BackgroundHepatitis B virus (HBV) infection is common with major clinical consequences. In Asian Americans, the HBsAg carrier rate ranges from 2% to 16% which approximates the rates from their countries of origin. Similarly, HBV is the most important cause of cirrhosis, hepatocellular carcinoma (HCC) and liver related deaths in HBsAg positive Asians worldwide.
AimTo generate recommendations for the management of Asian Americans infected with HBV.
MethodsThese guidelines are based on relevant data derived from medical reports on HBV from Asian countries as well as from studies in the HBsAg positive Asian Americans. The guidelines herein differ from other recommendations in the treatment of both HBeAg positive and negative chronic hepatitis B (CHB), in the approach to HCC surveillance, and in the management of HBV in pregnant women.
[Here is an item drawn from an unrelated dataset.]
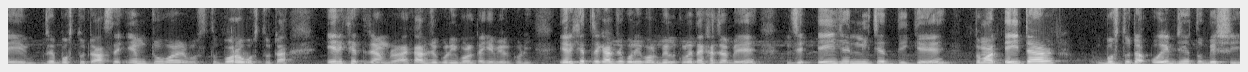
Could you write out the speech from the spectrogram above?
এই যে বস্তুটা আছে এম টু বলের বস্তু, বড় বস্তুটা, এর ক্ষেত্রে আমরা কার্যকরী বলটাকে বের করি। এর ক্ষেত্রে কার্যকরী বল বের করে দেখা যাবে যে এই যে নিচের দিকে তোমার এইটার বস্তুটা ওয়েট যেহেতু বেশি,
ResultsAsian American patients, HBeAg positive or negative, with HBV DNA levels >2000 IU/mL (>104 copies/mL) and ALT values above normal are candidates for anti-viral therapy. HBeAg negative patients with HBV DNA >2000 IU/mL and normal ALT levels but who have either serum albumin <3.5 g/dL or platelet count <130 000 mm3 , basal core promoter (BCP) mutations, or who have first-degree relatives with HCC should be offered treatment. Patients with cirrhosis and detectable HBV DNA must receive life-long anti-viral therapy. Indications for treatment include pregnant women with high viraemia, coinfected patients, and those requiring immunosuppressive therapy. In HBsAg positive patients with risk factors, life-long surveillance for HCC with alpha-fetoprotein (AFP) testing and abdominal ultrasound examination at 6-month intervals is required. In CHB patients receiving HCC treatments, repeat imaging with contrast CT scan or MRI at 3-month intervals is strongly recommended. These guidelines have been assigned to a Class (reflecting benefit vs. risk) and a Level (assessing strength or certainty) of evidence.
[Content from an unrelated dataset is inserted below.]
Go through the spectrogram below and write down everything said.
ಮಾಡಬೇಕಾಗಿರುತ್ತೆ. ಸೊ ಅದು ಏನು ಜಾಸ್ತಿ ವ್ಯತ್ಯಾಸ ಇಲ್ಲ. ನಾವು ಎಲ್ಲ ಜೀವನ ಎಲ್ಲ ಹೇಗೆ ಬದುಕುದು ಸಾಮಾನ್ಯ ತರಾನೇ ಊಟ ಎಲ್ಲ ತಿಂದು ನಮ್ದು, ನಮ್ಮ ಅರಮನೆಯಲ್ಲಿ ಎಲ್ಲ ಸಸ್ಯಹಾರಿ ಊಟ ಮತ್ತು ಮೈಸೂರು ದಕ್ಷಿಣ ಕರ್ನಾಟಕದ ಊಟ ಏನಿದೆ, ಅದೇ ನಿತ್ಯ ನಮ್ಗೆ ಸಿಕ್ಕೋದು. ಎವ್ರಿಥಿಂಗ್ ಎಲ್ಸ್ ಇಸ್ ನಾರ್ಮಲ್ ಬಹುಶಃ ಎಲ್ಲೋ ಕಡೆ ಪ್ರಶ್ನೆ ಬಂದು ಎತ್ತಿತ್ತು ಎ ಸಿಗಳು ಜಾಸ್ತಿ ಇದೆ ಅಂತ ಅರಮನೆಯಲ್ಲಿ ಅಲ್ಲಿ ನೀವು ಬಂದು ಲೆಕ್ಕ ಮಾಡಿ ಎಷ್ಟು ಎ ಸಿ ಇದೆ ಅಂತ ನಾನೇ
ConclusionsApplication of the recommendations made based on a review of the relevant literature and the opinion of a panel of Asian American physicians with expertise in HBV treatment will inform physicians and improve patient outcomes.